SEC urges Court not to dismiss action against binary options marketer
The US regulator argues that it has made efforts to effect service on Peter Szatmari and that it awaits information from the Central Authority of Hungary as to whether service has been attempted.
The United States Securities and Exchange Commission (SEC) has reacted swiftly to the issuance of a conditional order to dismiss its case against Peter Szatmari, who created and disseminated false and misleading Internet-based promotional materials designed to drive viewers of binary options brokers’ websites and induce them to open and fund binary option trading accounts.
On January 14, 2020, the SEC submitted its response to the order at the Massachusetts District Court arguing that it would not be appropriate to dismiss the case.
In the document, seen by FinanceFeeds, the Commission explains that it has made efforts to serve Szatmari as an individual in a foreign country. The Commission notes that it sent a letter dated November 8, 2019, requesting that the Central Authority for Hungary undertake to effect service of the Complaint and Summons upon the defendant in accordance with the Hague Convention.

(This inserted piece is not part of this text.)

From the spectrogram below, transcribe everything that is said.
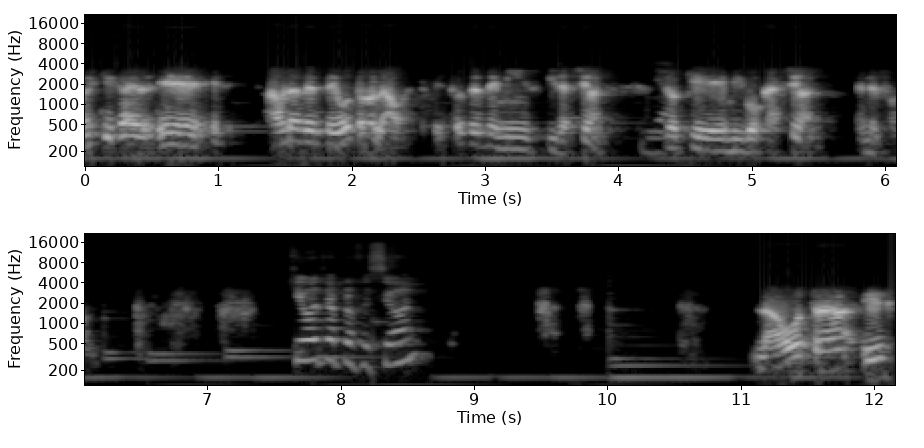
No es que caer, eh, habla desde otro lado, esto es desde mi inspiración, lo que mi vocación, en el fondo. ¿Qué otra profesión? La otra es,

Although no communication has been received back from the Central Authority of Hungary as to whether service has been made or attempted by the Central Authority, the SEC is hopeful that service will at least be attempted within three months of its November letter. However, there has been no particular information otherwise to accurately estimate when the Central Authority will in fact act on the Commission’s letter requesting to effect service. Accordingly, the SEC asks the Conditional Order of Dismissal to be dismissed, stricken, or otherwise rendered a nullity.
According to the SEC’s complaint, between 2014 and 2016, Szatmari participated in the creation and dissemination of at least six false and misleading marketing campaigns designed to persuade potential investors, predominately in the United States, to open and fund binary options trading accounts with overseas unregistered brokers operating on the Internet. These campaigns’ advertising materials generally consisted of (a) textual materials disseminated over the Internet; (b) a website; and (c) one or more videos embedded into the website.
The misleading websites and videos were viewed by more than 350,000 persons and caused more than 25,000 investors to make deposits for trading binary options with one of approximately 35 unregistered brokers. These unregistered brokers offered and sold binary options referencing securities over the Internet to investors in the United States.
The SEC estimates that Szatmari and his partner David Sechovicz realized approximately $3.8 million in profits from the six campaigns launched between 2014 and 2016. They also disseminated false and misleading binary marketing campaigns create by other affiliate marketers. The duo realized approximately $1.66 million in additional profits through remarketing.